> **EXTRACTED RECORDS**:
--*--

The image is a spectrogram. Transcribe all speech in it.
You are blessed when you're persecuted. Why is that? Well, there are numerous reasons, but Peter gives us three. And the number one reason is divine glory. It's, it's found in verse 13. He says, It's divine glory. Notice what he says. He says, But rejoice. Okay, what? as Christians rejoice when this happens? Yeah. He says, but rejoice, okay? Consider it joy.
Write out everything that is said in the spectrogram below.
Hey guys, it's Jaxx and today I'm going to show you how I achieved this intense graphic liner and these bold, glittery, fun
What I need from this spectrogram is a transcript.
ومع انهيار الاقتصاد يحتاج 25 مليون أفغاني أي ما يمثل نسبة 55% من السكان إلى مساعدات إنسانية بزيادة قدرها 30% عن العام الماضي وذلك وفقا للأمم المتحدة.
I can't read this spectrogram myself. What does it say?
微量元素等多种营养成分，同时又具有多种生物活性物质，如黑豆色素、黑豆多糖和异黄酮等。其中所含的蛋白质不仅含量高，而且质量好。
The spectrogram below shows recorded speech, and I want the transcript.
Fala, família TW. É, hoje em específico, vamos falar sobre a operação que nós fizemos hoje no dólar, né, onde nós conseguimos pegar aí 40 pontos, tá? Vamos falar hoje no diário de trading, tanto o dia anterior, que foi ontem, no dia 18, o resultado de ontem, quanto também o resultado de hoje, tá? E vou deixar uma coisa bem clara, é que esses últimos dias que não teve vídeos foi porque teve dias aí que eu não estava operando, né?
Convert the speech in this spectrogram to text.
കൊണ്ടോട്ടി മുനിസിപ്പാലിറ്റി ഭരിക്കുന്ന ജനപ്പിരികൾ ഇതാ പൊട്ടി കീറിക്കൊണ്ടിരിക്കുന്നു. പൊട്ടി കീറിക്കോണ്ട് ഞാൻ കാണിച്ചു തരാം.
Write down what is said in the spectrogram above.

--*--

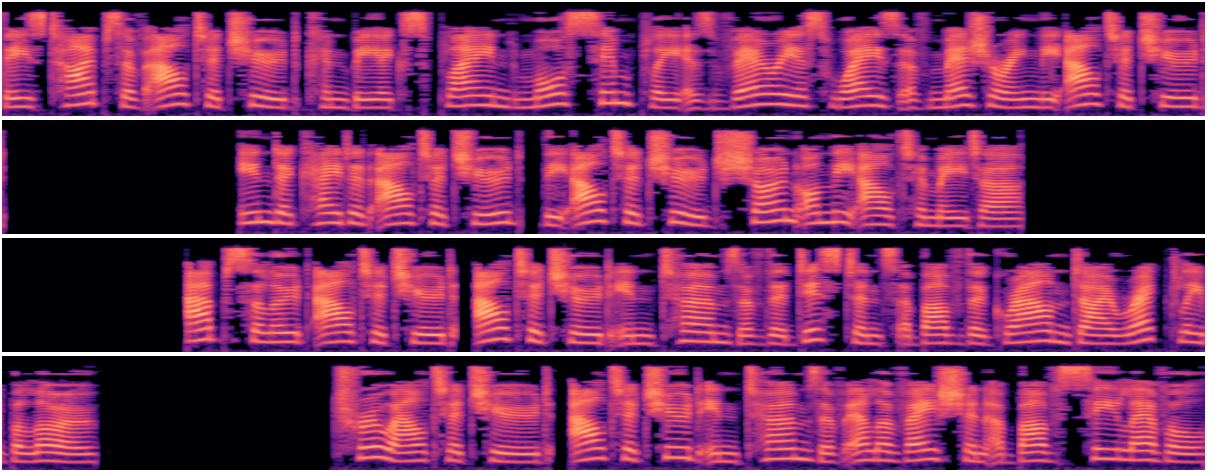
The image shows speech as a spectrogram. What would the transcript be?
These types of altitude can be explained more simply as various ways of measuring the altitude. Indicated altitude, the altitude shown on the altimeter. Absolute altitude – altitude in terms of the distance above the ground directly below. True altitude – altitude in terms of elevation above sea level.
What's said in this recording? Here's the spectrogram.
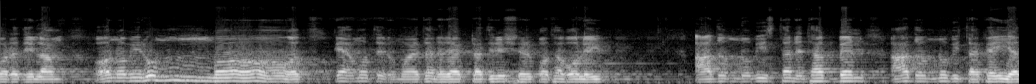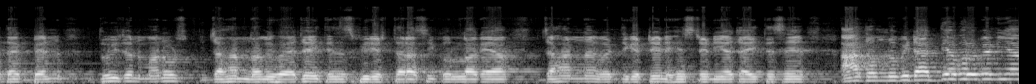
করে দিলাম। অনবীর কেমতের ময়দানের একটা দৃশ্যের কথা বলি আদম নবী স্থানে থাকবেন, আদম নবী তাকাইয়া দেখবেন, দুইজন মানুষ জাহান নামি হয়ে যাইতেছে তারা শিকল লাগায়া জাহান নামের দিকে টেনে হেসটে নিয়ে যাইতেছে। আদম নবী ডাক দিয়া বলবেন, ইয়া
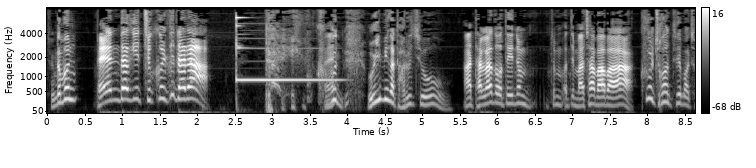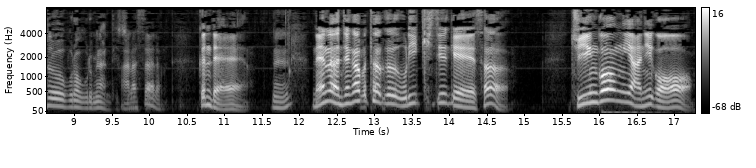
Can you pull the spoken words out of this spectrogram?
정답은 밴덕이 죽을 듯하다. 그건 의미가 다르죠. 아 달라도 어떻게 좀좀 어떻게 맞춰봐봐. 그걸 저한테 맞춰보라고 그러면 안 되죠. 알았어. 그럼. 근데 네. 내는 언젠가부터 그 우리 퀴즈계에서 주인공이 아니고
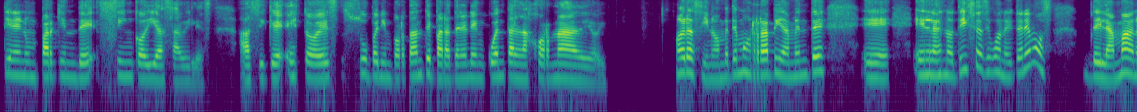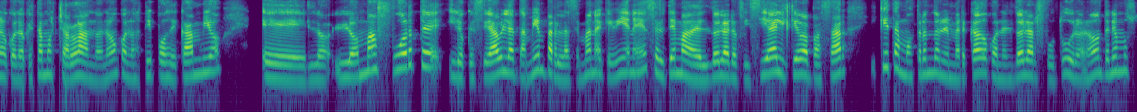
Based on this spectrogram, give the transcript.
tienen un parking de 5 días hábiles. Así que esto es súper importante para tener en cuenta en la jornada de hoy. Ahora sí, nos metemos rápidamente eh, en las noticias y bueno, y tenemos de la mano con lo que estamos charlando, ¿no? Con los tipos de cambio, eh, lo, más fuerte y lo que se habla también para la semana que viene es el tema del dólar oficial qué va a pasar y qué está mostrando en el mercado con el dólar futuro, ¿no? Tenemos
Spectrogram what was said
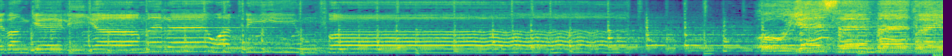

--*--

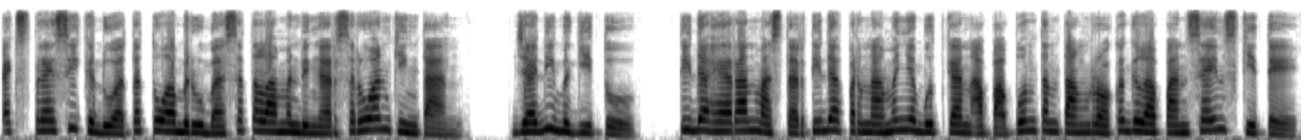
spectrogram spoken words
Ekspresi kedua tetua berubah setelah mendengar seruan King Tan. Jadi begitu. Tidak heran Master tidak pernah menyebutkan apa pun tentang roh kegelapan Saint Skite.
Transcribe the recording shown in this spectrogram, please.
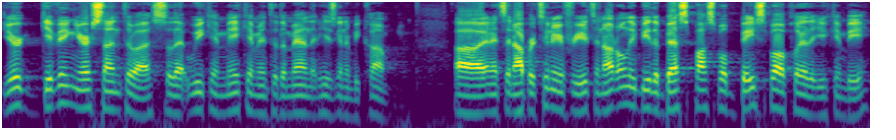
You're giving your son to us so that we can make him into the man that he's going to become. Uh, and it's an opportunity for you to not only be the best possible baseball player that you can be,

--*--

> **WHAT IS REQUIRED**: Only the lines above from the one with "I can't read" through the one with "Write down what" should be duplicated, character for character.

> **FINISHED EXERCISE**:
I can't read this spectrogram myself. What does it say?
微量元素等多种营养成分，同时又具有多种生物活性物质，如黑豆色素、黑豆多糖和异黄酮等。其中所含的蛋白质不仅含量高，而且质量好。
The spectrogram below shows recorded speech, and I want the transcript.
Fala, família TW. É, hoje em específico, vamos falar sobre a operação que nós fizemos hoje no dólar, né, onde nós conseguimos pegar aí 40 pontos, tá? Vamos falar hoje no diário de trading, tanto o dia anterior, que foi ontem, no dia 18, o resultado de ontem, quanto também o resultado de hoje, tá? E vou deixar uma coisa bem clara, é que esses últimos dias que não teve vídeos foi porque teve dias aí que eu não estava operando, né?
Convert the speech in this spectrogram to text.
കൊണ്ടോട്ടി മുനിസിപ്പാലിറ്റി ഭരിക്കുന്ന ജനപ്പിരികൾ ഇതാ പൊട്ടി കീറിക്കൊണ്ടിരിക്കുന്നു. പൊട്ടി കീറിക്കോണ്ട് ഞാൻ കാണിച്ചു തരാം.
Write down what is said in the spectrogram above.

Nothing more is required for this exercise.